The clouds were moving across the landscape really quickly and the sun soon climbed high enough to light the top of the mountain peaks. The intermittent breaks in the clouds dappled the majestic landscape with drifting spots of sun. It felt like a stage performance with spotlights following the actors - although the star in this production was the light itself. At one point I realised that I if don't shoot now, I would miss the opportunity. Then, in a short moment, it all came together, and I knew I had gotten the shot.
While packing up my camera, I looked down onto the gravel road and saw the farmer prowling around my vehicle - obviously wondering who was trespassing on his property. I whistled and waved to him from the mountain side, while preparing my story to beg forgiveness. Like most folk, he turned out to be a really nice person, and when I explained what I was photographing he had one bit of advice for me. He said "Sell the Land Rover and buy a Toyota Land Cruiser". We had a good chuckle.
Before leaving he said that if we wanted to gain access to the upper slopes of the mountain, we were welcome to drive through his farm. He gave us directions and Sam and I grabbed the opportunity with both hands. The pathways were difficult to navigate and very steep in places, but a short while later we reached the most spectacular view point. The sheer majesty and absolute beauty of the area was heightened by the quality of the light that morning. I was very fortunate to find a second composition before the rays of sun light entered the valley. I couldn't believe my good fortune. Weather that was reminiscent of winter sky brought with it spectacular light, plus a second shot for my Seraphic landscape collection, and all on the same morning.
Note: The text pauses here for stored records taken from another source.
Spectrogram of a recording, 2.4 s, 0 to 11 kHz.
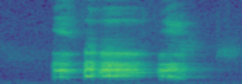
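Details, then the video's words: Red junglefowl crowing on 23 January 2022 during wild junglefowl decoying: one loud, harsh crow of about one and a half seconds in three linked bursts, rising then falling, with a short tail note, over quiet background. "ต่อไก่ป่า Dib qaib qus tuaj zoo heev"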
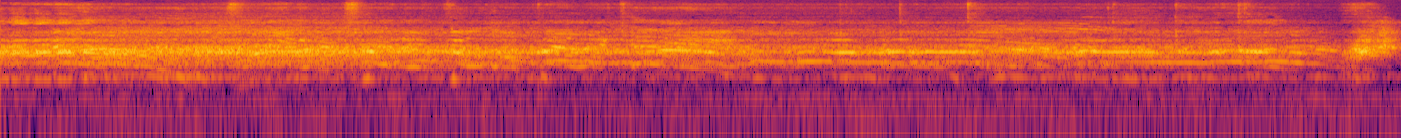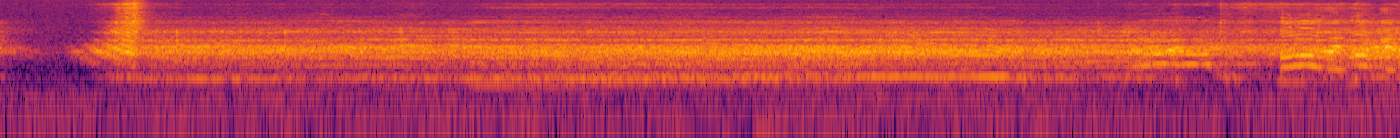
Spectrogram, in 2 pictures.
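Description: Wrestling-broadcast audio heard through a TV speaker: music over arena crowd noise, thin and narrow in range, dropping out briefly about seven seconds in.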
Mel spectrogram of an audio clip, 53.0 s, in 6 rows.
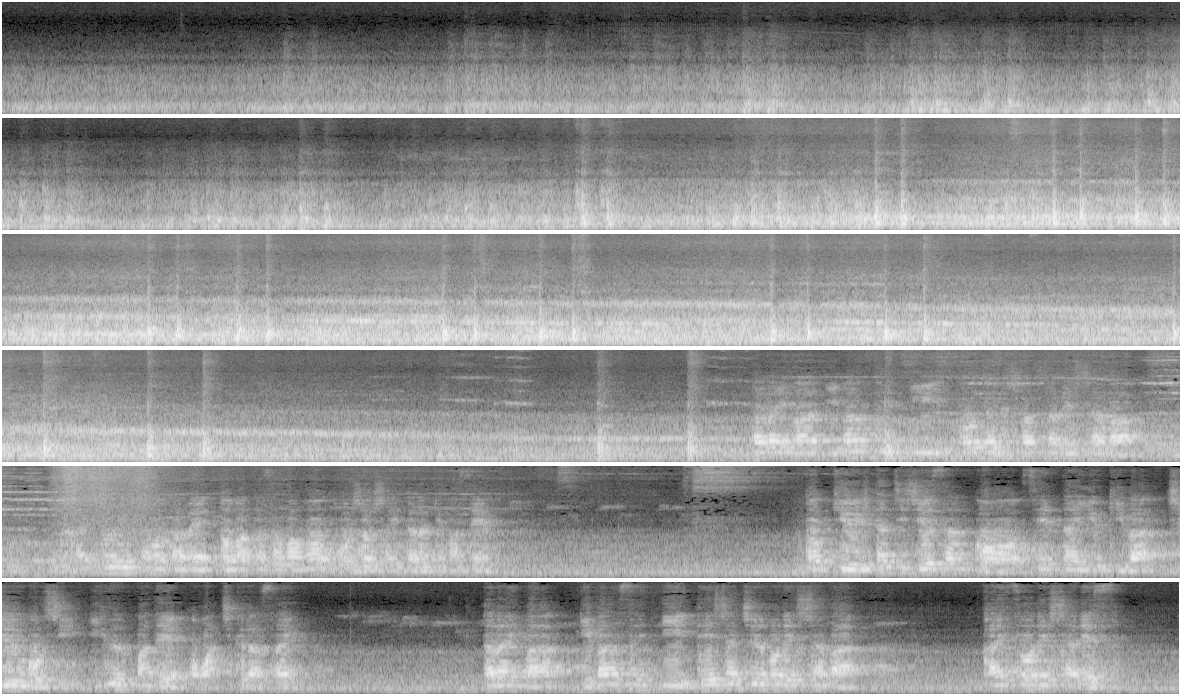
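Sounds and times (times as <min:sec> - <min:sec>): train rumble: 0:00.0 - 0:40.4
train brake whine: 0:35.0 - 0:41.2.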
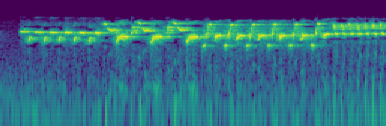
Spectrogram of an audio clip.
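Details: European goldfinch in full song, a continuous rapid stream of high, tinkling, twittering notes and short buzzy trills, varied and unbroken for about three seconds, with nothing else audible.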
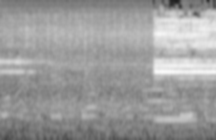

Thank you Lord!
Driving home later that day we were once again reminded that the quality of light is undoubtable the magic ingredient in photography. With it, even the ordinary can be made to look extraordinary.